The Anoka-Hennepin teachers union said Friday that it agrees that the district's embattled "neutrality policy" on sexual orientation should be scrapped. But the union doesn't want it replaced with the policy now being debated by the school board -- or even any policy at all.
The union's first official position on the policies, to be formally presented Monday, complicates the school board's attempt to settle a months-long controversy that's plagued the state's largest school district. Now it's clear there will be no quick end.
"I was so hopeful this policy would address our needs," school board member Scott Wenzel said about the proposed replacement policy. "But it doesn't. It might actually put it in a worse light."
The neutrality policy, which has drawn nationwide attention and spurred a civil rights lawsuit, instructed teachers to remain neutral on issues of sexual orientation. Critics said it contributed to a climate of fear and bullying for gay, lesbian, bisexual and transgender students. So Dec. 12, the school board proposed trading the "neutrality policy," formally called the Sexual Orientation Curriculum Policy, for a new one.
The problem, according to the teachers union, is that the proposed "Controversial Topics Curriculum Policy" instructs the teachers to withhold personal opinions from classroom discussions of hot topics. About 100 members of the 2,800 in the district responded to a survey about the issue and many of them said they think the policies should be scrapped altogether.
159 policies plus 1
"We already have 159 policies," union president Julie Blaha said. "Is another policy really necessary?"

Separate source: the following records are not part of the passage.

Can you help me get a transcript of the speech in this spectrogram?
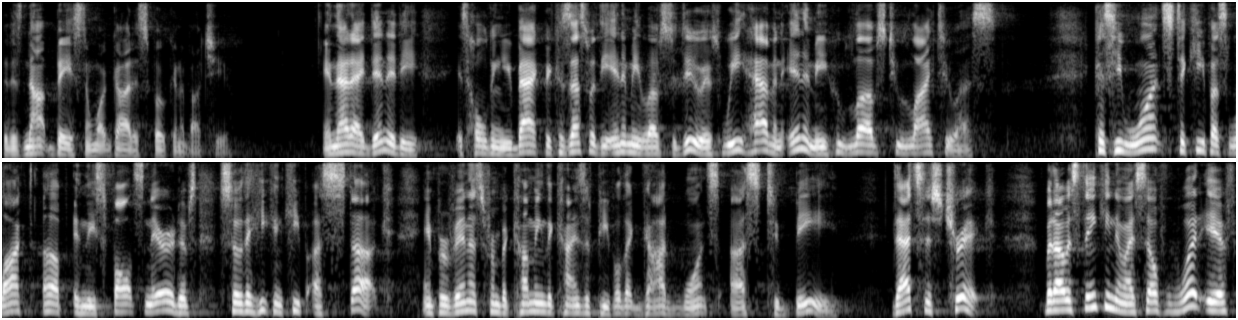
that is not based on what God has spoken about you. And that identity is holding you back because that's what the enemy loves to do is we have an enemy who loves to lie to us. Because he wants to keep us locked up in these false narratives so that he can keep us stuck and prevent us from becoming the kinds of people that God wants us to be. That's his trick. But I was thinking to myself, what if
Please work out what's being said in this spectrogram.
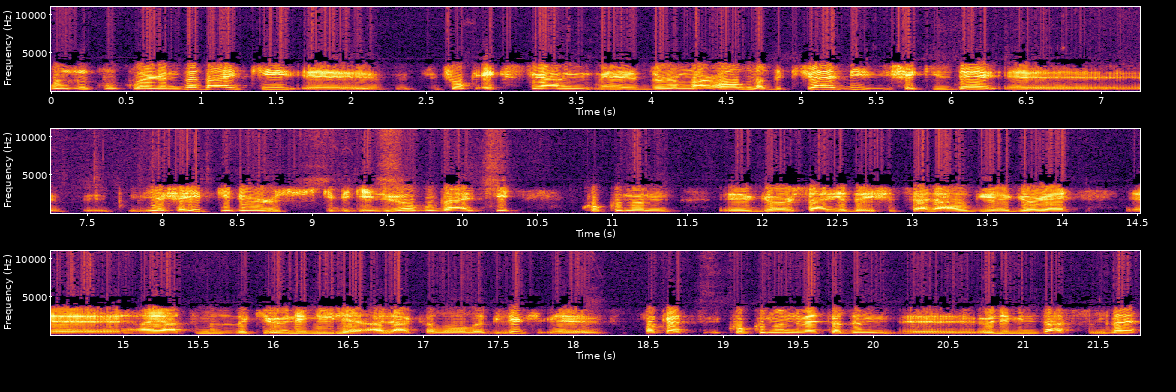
bozukluklarında belki e, çok ekstrem e, durumlar olmadıkça bir şekilde e, yaşayıp gidiyoruz gibi geliyor. Bu belki kokunun e, görsel ya da işitsel algıya göre e, hayatımızdaki önemiyle alakalı olabilir. E, fakat kokunun ve tadın e, öneminde aslında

If the school board prefers to trade out the "neutrality policy" with the controversial topics policy, Blaha said it needs to be revised before it's approved. She said some teachers take issue with the use of the word "controversial." They're concerned, she said, about how it will affect how they respond to gay or lesbian students or the issue of homosexuality, even though sexual orientation isn't mentioned in the policy.
"We need to be clear that our students' identities won't be an issue," she said. "We want them to value who they are. We need to draw the line between issues and identities."

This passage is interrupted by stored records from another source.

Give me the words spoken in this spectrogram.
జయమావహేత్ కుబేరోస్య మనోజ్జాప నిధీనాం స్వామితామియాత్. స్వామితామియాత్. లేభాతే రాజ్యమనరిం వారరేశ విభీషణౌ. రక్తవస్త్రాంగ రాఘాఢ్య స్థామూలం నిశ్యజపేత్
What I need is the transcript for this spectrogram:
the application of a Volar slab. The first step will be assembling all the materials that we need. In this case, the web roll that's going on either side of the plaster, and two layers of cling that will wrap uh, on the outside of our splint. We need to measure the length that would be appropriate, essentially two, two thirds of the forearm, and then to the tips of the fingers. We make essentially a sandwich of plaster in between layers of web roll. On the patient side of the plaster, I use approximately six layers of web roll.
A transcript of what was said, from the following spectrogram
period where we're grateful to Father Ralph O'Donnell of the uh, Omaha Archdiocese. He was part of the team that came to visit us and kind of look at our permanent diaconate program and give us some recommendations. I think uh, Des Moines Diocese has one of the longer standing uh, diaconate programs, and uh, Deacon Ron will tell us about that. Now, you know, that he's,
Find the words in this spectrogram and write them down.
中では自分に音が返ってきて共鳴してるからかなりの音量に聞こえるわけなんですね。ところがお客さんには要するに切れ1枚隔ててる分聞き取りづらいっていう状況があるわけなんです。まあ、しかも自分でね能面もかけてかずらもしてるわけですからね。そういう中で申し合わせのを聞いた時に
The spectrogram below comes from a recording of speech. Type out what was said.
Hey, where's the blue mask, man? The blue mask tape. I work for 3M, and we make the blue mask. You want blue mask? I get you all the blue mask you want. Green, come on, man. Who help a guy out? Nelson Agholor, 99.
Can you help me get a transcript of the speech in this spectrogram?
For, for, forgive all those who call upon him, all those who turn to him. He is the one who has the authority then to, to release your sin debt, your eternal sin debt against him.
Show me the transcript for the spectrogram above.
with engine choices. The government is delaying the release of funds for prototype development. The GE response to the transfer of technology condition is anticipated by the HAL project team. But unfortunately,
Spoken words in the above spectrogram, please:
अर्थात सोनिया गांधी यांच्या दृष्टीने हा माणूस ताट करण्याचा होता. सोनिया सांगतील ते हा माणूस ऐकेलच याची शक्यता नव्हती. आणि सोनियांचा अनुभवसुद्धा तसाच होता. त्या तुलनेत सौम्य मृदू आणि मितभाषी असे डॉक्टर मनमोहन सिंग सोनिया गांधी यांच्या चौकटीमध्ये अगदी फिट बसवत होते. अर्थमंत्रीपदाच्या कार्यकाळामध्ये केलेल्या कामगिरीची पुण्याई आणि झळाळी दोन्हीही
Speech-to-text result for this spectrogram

She added that it's difficult to define what controversial topics include.
"Our job is to not tell our students what to think but to think deeply," she said. However, "we can't be these robots in the class without any thoughts or personality. There are times when [expressing opinions] makes sense."
About 15 union members met Wednesday and drafted a four-page position on the policies. On Monday, about 60 union members will vote on the union's position before presenting it to the school board. School board members will have their own discussion Monday night before voting on the policy Jan. 23.

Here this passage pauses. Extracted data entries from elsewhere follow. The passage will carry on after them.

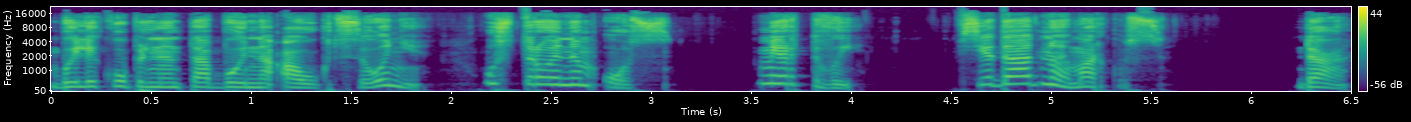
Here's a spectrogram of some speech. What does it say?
были куплены тобой на аукционе, устроенным ОС, мертвы. Все до одной, Маркус. Да,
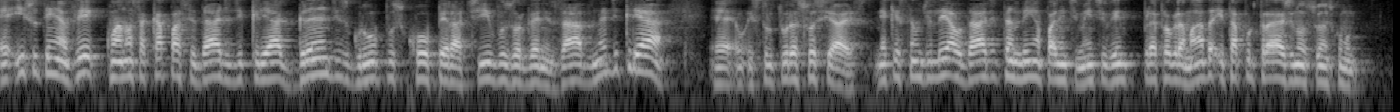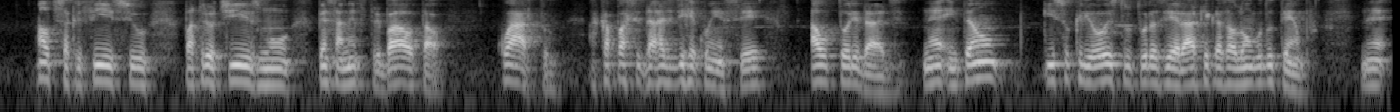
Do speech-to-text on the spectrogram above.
é, isso tem a ver com a nossa capacidade de criar grandes grupos cooperativos organizados, né, de criar é, estruturas sociais. E a questão de lealdade também aparentemente vem pré-programada e está por trás de noções como autossacrifício, patriotismo, pensamento tribal tal. Quarto, a capacidade de reconhecer autoridade. Né? Então, isso criou estruturas hierárquicas ao longo do tempo. Né?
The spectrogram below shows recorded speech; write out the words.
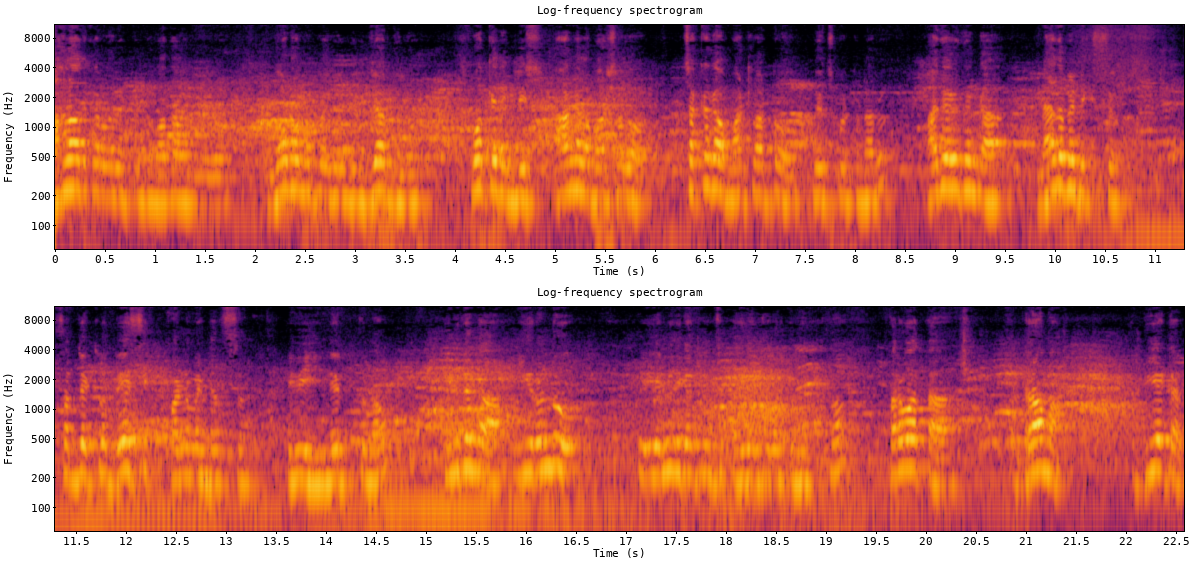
ఆహ్లాదకరమైనటువంటి వాతావరణంలో నూట ముప్పై మంది విద్యార్థులు స్పోకెన్ ఇంగ్లీష్ ఆంగ్ల భాషలో చక్కగా మాట్లాడటం నేర్చుకుంటున్నారు. అదేవిధంగా మ్యాథమెటిక్స్ సబ్జెక్ట్లో బేసిక్ ఫండమెంటల్స్ ఇవి నేర్పుతున్నాం ఈ విధంగా ఈ రెండు ఎనిమిది గంటల నుంచి పది గంటల వరకు నేర్పుతున్నాం తర్వాత డ్రామా థియేటర్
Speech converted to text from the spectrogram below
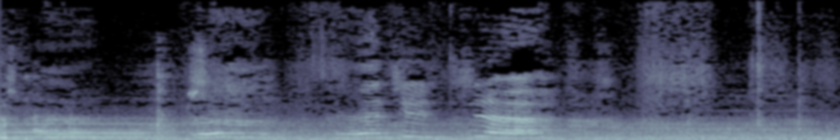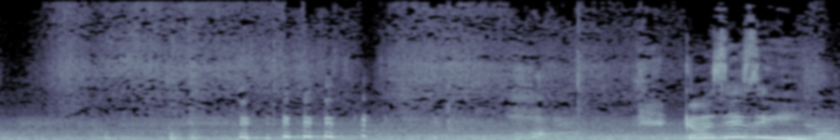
Go, Zizzy.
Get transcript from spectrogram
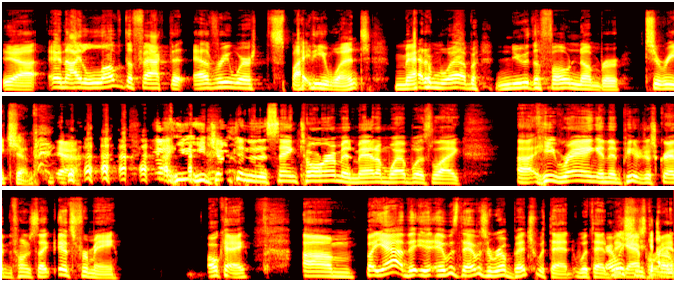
Yeah, and I love the fact that everywhere Spidey went, Madam Web knew the phone number to reach him. yeah, yeah. He he jumped into the Sanctorum, and Madam Web was like, uh, he rang, and then Peter just grabbed the phone. He's like, "It's for me." Okay, um, but yeah, the, it was that was a real bitch with that with that Apparently, big she's got a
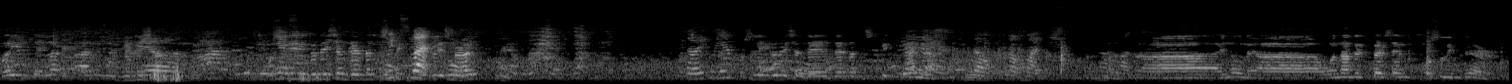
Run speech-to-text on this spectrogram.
Mahintay lang. Ano yung Indonesian? Mostly Indonesian, they're not speak Which one? English, right? Sorry, kuya? Mostly Indonesian, they, they're not speak English. No, not much. Not much. Uh, I know, uh, 100% Muslim there.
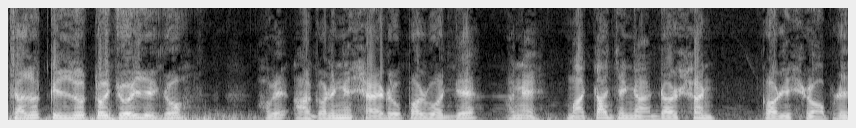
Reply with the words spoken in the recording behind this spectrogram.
ચાલો કિલ્લો તો જોઈ લીધો. હવે આગળની સાઈડ ઉપર વધીએ અને માતાજીના દર્શન કરીશું આપણે.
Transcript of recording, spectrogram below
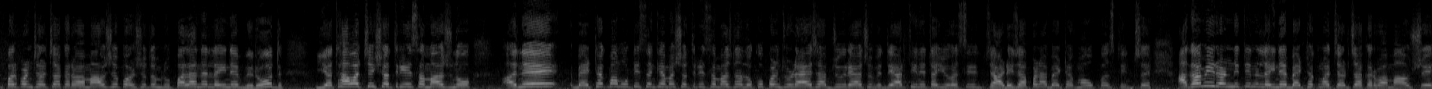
ઉપર પણ ચર્ચા કરવામાં આવશે. પરસોત્તમ રૂપાલાને લઈને વિરોધ યથાવત છે ક્ષત્રિય સમાજનો અને બેઠકમાં મોટી સંખ્યામાં ક્ષત્રિય સમાજના લોકો પણ જોડાયા છે. આપ જોઈ રહ્યા છો વિદ્યાર્થી નેતા યુવરાજસિંહ જાડેજા પણ આ બેઠકમાં ઉપસ્થિત છે. આગામી રણનીતિને લઈને બેઠકમાં ચર્ચા કરવામાં આવશે.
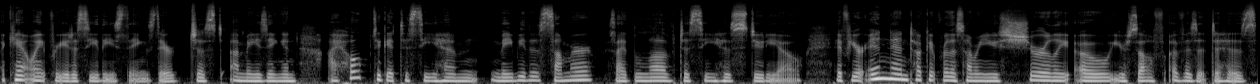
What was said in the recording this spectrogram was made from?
I can't wait for you to see these things. They're just amazing. And I hope to get to see him maybe this summer because I'd love to see his studio. If you're in Nantucket for the summer, you surely owe yourself a visit to his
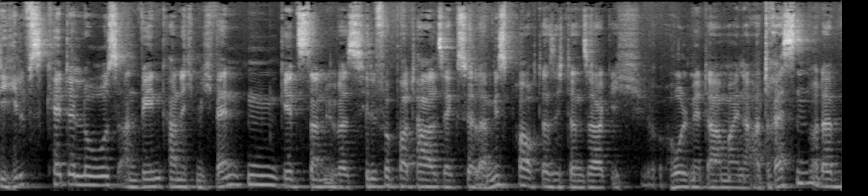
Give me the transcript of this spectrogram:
die Hilfskette los? An wen kann ich mich wenden? Geht es dann übers Hilfeportal sexueller Missbrauch, dass ich dann sage, ich hole mir da meine Adressen? Oder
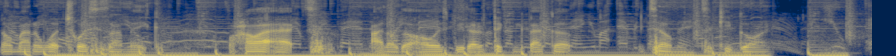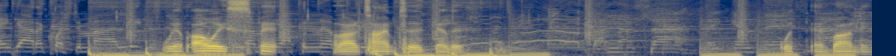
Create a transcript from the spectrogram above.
no matter what choices I make or how I act. I know they'll always be there to pick me back up and tell me to keep going. We have always spent a lot of time together with and bonding.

Board chairman Tom Heidemann said that it's likely they'll keep the "controversial topics" policy, though the wording could still be amended.
"We want to listen to what people are saying," he said.
After the Jan. 23 vote, he said the school board will move on -- even though the community may not.
"I think it's clear through this process that there's no way we're going to make every constituent happy," Heidemann said. "There will be unrest and people probably will still have concerns. But I don't think there's any way around this. The controversy continues."
Staff writer Paul Levy contributed to this report. Kelly Smith • 612-673-4141